Sunday, October 5, 2008

What’s Hot and What’s Not as the Credit Bubble Bursts

The collapse of the credit bubble will reshape the United States’ economic landscape. Here’s a quick rundown of some of the things that are on the way up — and on the way down.


Tourism. It costs less than ever for foreigners to spend a week or two visiting the United States.

World travel. If you only have U.S. dollars to spend, it will be hard to visit most countries.

Fitness. People are taking more responsibility for keeping themselves healthy, knowing that if they fail, there may be nowhere to turn.

Health care. Prices for drugs, surgery, and even diagnostic tests are rising so quickly that soon they will be mostly beyond the reach of most potential medical consumers — and beyond the scope of most health coverage.

D.I.Y. When all else fails, if you want something done, you still have the option of doing it yourself.

Financial arrangements. Loans, insurance, and retirement savings aren’t as reliable as they used to be.

India, South America, Australia, New Zealand. Areas that largely avoided the global problems of the last five years will have a chance to take on more leadership roles.

United States, Europe, China. Closer to the center of the financial troubles, people will spend a significant part of their attention adjusting to new ways of doing things.

Food, transportation. People will make the essentials of life and work a higher priority, even as prices go up.

Climate control, clothing, furniture, equipment, haircuts, television, formal education. There is already a massive slowdown in non-essentials as businesses and consumers try to make their budgets work in a low-credit world.

Retail. When it costs more to drive, consumers make fewer visits to stores — and that means fewer impulse purchases.

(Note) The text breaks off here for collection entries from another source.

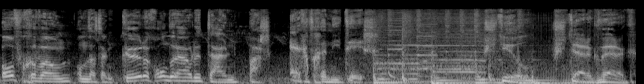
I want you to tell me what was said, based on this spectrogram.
Of gewoon omdat een keurig onderhouden tuin pas echt geniet is. Stiel, sterk werk.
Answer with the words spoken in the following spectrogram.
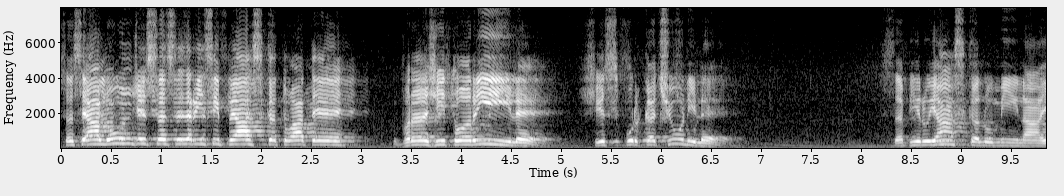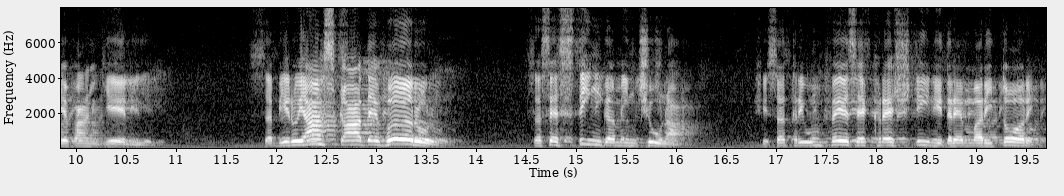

Online music, movies, and games. People who don’t have extra money to spend suddenly won’t mind the hit-or-miss quality of free online entertainment.